Elisa Humphreys knew she needed help after a tornado leveled two structures on her central Alberta property over the weekend.
But her social media plea for assistance wound up attracting dozens of local volunteers who came forward to help clean up the shattered remnants of the house and mobile home that once stood there.
Humphreys estimated there were 100 helpers at her property just northeast of Carstairs on Sunday afternoon — so many that one person’s only task was directing others where to park. But she said Saturday’s tornado left more than enough work to go around.
“It’s like broken-house confetti for a few kilometres down the road,” Humphreys said in a telephone interview, pausing frequently to personally thank each volunteer.
“It’s like an airplane crash and a debris field.”
Five homes were completely destroyed after the twister passed between Carstairs and Didsbury early Saturday afternoon, Carstairs fire chief Jordan Schaffer said Saturday. That included one home where rescuers had to extricate a woman from her basement.
Although other homes were damaged, no one was killed. There have been no reports of serious injuries, although numerous animals, including cows, chicken and a horse, died or were euthanized, police said.
Marianna Greenhough, a meteorologist with Environment and Climate Change Canada, said two meteorologists were in the area Sunday to conduct a damage survey in conjunction with the Northern Tornadoes Project.
Connell Miller, an engineering researcher with the group, said the tornado was likely the strongest one to hit the province since 2000, when a tornado hit a campground at Pine Lake near Red Deer, Alta.
Eleven people died, including a two-year-old child from Brampton, Ont. A 12th person died in hospital a month later.
“There were plenty of opportunities where if something had gone just a slight bit different that people could have been seriously hurt,” Miller said of Saturday’s twister, adding a strength rating for it likely won’t be available until Tuesday.
Humphreys said she was doing some work on her couch on Saturday afternoon and was getting herself a cup of coffee when she got an emergency alert notice.
“I hadn’t got out of my pajamas. I didn’t have a bra on, I hadn’t brushed my teeth and then the alarm went off on my phone and I looked out the window, and there was just a huge tornado,” she said.
Since she lived in a mobile home, it wasn’t safe to stay, and she said the other house on her property was sitting on I-beams and not attached to a foundation. So she jumped in her car in her PJs and drove away, then watched from a distance as the huge funnel cloud “shredded” her property.
Humphreys quickly returned when the tornado passed and found two of her horses injured, one of which had to be put down by a vet. A neighbour found another horse down the road. In a nearby coulee, she said trees were stacked on top of each other close to three storeys high.

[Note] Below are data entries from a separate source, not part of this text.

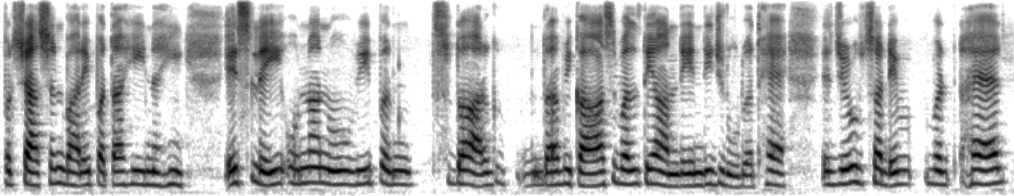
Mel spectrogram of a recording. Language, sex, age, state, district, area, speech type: Punjabi, female, 60+, Punjab, Jalandhar, urban, spontaneous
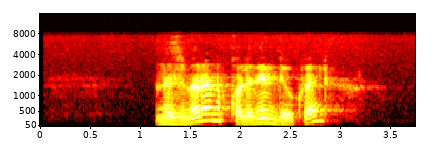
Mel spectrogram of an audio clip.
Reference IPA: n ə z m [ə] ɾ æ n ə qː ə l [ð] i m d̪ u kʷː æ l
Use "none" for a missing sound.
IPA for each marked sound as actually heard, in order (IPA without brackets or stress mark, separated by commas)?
ə, ð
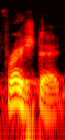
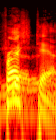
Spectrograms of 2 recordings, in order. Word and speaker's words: Freishtat: Freishtat. Freishtat.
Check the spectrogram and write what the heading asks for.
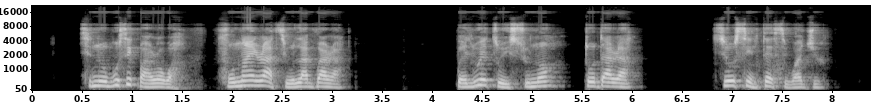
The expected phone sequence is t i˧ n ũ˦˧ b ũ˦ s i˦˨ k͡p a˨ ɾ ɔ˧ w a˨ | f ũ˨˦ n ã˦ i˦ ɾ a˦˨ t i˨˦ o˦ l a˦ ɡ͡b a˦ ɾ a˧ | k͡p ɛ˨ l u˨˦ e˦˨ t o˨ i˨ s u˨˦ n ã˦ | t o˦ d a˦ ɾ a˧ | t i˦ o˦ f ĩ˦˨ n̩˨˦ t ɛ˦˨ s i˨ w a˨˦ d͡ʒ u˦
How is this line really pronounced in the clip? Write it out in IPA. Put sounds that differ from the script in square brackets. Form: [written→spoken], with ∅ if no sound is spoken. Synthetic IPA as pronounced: t i˧ n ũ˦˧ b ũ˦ s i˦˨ k͡p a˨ ɾ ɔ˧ w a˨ | f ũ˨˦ n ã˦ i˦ ɾ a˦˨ t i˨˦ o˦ l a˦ ɡ͡b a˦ ɾ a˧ | k͡p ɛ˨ l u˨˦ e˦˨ t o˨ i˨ s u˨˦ n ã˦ | t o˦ d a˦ ɾ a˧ | t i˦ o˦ [f→s] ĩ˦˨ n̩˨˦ t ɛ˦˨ s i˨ w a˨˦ d͡ʒ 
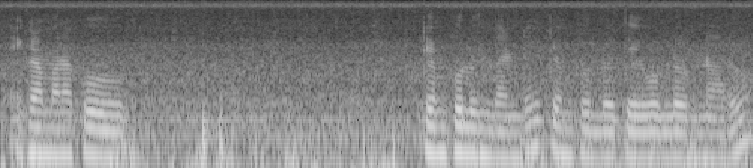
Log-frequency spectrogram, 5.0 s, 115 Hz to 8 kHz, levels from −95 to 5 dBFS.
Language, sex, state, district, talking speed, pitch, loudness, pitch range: Telugu, female, Andhra Pradesh, Krishna, 105 wpm, 150 Hz, -18 LUFS, 145-160 Hz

On Sunday, volunteers found family photos among the debris and saved them in resealable bags. One took her injured cat to the vet. Many offered gift cards — she had $500 worth of them in her hands while she spoke with The Canadian Press.
She said she hoped someone would find some clothes, noting she’s spent the day in a borrowed outfit after seeking shelter with her son’s friend on Saturday night.
Humphreys said she’s not surprised at all by the generosity from the community. One of her neighbours, who she said lost his whole farm in the tornado, even offered support.
“When I talked to him on the phone, he said, ‘If there’s anything you need, Elisa, let me know,’” she said.
Alberta’s minister of public safety and emergency services, Mike Ellis, tweeted Saturday that the Alberta Emergency Management Agency is working with local officials.
“To those affected, know that the province is here for you during this difficult time,” the tweet said.
Humphreys said she was not insured due to the types of structures on her property.
Police asked motorists Sunday to stay away from the tornado zone, saying so many people were stopping for a look that it was causing problems for first responders who are still in the area.
They said they charged one woman with careless driving and distracted driving after they allege she parked in the middle of the road and snapped pictures, even when officers told her to move on. Officers also had to respond to a collision in the area as people were not paying attention to the road, police said.
Greenhough said Alberta typically sees 15 tornadoes per year, based on data collected between 1980 and 2009. This year, she said the province is already up to 13.
This report by The Canadian Press was first published July 2, 2023.
— By Rob Drinkwater in Edmonton
The Canadian Press